- **Task objective**
Copy the data below verbatim, leaving no line out.

============

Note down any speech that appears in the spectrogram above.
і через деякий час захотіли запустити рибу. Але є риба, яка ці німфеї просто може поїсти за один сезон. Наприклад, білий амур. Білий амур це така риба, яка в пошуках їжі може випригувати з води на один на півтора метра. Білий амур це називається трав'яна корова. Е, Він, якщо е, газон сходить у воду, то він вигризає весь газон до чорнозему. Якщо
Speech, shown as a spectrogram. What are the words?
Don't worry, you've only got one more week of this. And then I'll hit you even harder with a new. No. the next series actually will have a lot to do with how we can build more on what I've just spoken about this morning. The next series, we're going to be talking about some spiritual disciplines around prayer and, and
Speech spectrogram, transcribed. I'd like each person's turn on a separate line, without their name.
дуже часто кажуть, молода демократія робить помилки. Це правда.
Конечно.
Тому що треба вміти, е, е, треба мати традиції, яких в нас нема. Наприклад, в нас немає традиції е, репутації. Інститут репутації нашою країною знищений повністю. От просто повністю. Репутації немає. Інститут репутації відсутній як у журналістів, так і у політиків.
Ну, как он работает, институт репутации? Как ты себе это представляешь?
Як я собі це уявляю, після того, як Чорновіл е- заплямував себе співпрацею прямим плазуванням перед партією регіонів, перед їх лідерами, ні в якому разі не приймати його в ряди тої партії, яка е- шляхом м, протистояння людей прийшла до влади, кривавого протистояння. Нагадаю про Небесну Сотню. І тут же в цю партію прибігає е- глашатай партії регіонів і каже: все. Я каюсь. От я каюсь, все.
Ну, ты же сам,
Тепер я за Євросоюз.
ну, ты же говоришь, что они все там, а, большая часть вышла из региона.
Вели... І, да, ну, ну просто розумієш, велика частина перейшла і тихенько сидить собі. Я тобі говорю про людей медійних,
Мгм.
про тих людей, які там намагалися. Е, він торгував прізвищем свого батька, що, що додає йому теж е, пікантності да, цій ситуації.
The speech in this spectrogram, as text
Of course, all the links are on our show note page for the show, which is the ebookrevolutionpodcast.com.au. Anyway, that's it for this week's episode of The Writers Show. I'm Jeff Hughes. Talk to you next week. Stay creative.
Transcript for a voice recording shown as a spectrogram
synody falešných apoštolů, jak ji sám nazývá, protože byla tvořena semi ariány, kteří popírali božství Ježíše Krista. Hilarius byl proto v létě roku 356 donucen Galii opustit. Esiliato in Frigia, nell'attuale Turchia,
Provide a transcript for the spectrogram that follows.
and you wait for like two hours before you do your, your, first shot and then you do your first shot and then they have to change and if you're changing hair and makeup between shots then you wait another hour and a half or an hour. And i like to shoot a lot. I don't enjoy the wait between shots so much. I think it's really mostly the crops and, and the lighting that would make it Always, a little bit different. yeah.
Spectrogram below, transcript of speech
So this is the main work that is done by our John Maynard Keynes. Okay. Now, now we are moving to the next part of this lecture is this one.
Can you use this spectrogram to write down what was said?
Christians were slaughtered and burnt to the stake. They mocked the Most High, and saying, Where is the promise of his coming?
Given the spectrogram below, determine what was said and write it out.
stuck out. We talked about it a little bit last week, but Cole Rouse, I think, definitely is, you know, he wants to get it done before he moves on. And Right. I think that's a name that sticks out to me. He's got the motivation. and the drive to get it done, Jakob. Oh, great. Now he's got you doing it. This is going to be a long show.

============

- **Output of the exercise**
Note down any speech that appears in the spectrogram above.
і через деякий час захотіли запустити рибу. Але є риба, яка ці німфеї просто може поїсти за один сезон. Наприклад, білий амур. Білий амур це така риба, яка в пошуках їжі може випригувати з води на один на півтора метра. Білий амур це називається трав'яна корова. Е, Він, якщо е, газон сходить у воду, то він вигризає весь газон до чорнозему. Якщо
Speech, shown as a spectrogram. What are the words?
Don't worry, you've only got one more week of this. And then I'll hit you even harder with a new. No. the next series actually will have a lot to do with how we can build more on what I've just spoken about this morning. The next series, we're going to be talking about some spiritual disciplines around prayer and, and
Speech spectrogram, transcribed. I'd like each person's turn on a separate line, without their name.
дуже часто кажуть, молода демократія робить помилки. Це правда.
Конечно.
Тому що треба вміти, е, е, треба мати традиції, яких в нас нема. Наприклад, в нас немає традиції е, репутації. Інститут репутації нашою країною знищений повністю. От просто повністю. Репутації немає. Інститут репутації відсутній як у журналістів, так і у політиків.
Ну, как он работает, институт репутации? Как ты себе это представляешь?
Як я собі це уявляю, після того, як Чорновіл е- заплямував себе співпрацею прямим плазуванням перед партією регіонів, перед їх лідерами, ні в якому разі не приймати його в ряди тої партії, яка е- шляхом м, протистояння людей прийшла до влади, кривавого протистояння. Нагадаю про Небесну Сотню. І тут же в цю партію прибігає е- глашатай партії регіонів і каже: все. Я каюсь. От я каюсь, все.
Ну, ты же сам,
Тепер я за Євросоюз.
ну, ты же говоришь, что они все там, а, большая часть вышла из региона.
Вели... І, да, ну, ну просто розумієш, велика частина перейшла і тихенько сидить собі. Я тобі говорю про людей медійних,
Мгм.
про тих людей, які там намагалися. Е, він торгував прізвищем свого батька, що, що додає йому теж е, пікантності да, цій ситуації.
The speech in this spectrogram, as text
Of course, all the links are on our show note page for the show, which is the ebookrevolutionpodcast.com.au. Anyway, that's it for this week's episode of The Writers Show. I'm Jeff Hughes. Talk to you next week. Stay creative.
Transcript for a voice recording shown as a spectrogram
synody falešných apoštolů, jak ji sám nazývá, protože byla tvořena semi ariány, kteří popírali božství Ježíše Krista. Hilarius byl proto v létě roku 356 donucen Galii opustit. Esiliato in Frigia, nell'attuale Turchia,
Provide a transcript for the spectrogram that follows.
and you wait for like two hours before you do your, your, first shot and then you do your first shot and then they have to change and if you're changing hair and makeup between shots then you wait another hour and a half or an hour. And i like to shoot a lot. I don't enjoy the wait between shots so much. I think it's really mostly the crops and, and the lighting that would make it Always, a little bit different. yeah.
Spectrogram below, transcript of speech
So this is the main work that is done by our John Maynard Keynes. Okay. Now, now we are moving to the next part of this lecture is this one.
Can you use this spectrogram to write down what was said?
Christians were slaughtered and burnt to the stake. They mocked the Most High, and saying, Where is the promise of his coming?
Given the spectrogram below, determine what was said and write it out.
stuck out. We talked about it a little bit last week, but Cole Rouse, I think, definitely is, you know, he wants to get it done before he moves on. And Right. I think that's a name that sticks out to me. He's got the motivation. and the drive to get it done, Jakob. Oh, great. Now he's got you doing it. This is going to be a long show.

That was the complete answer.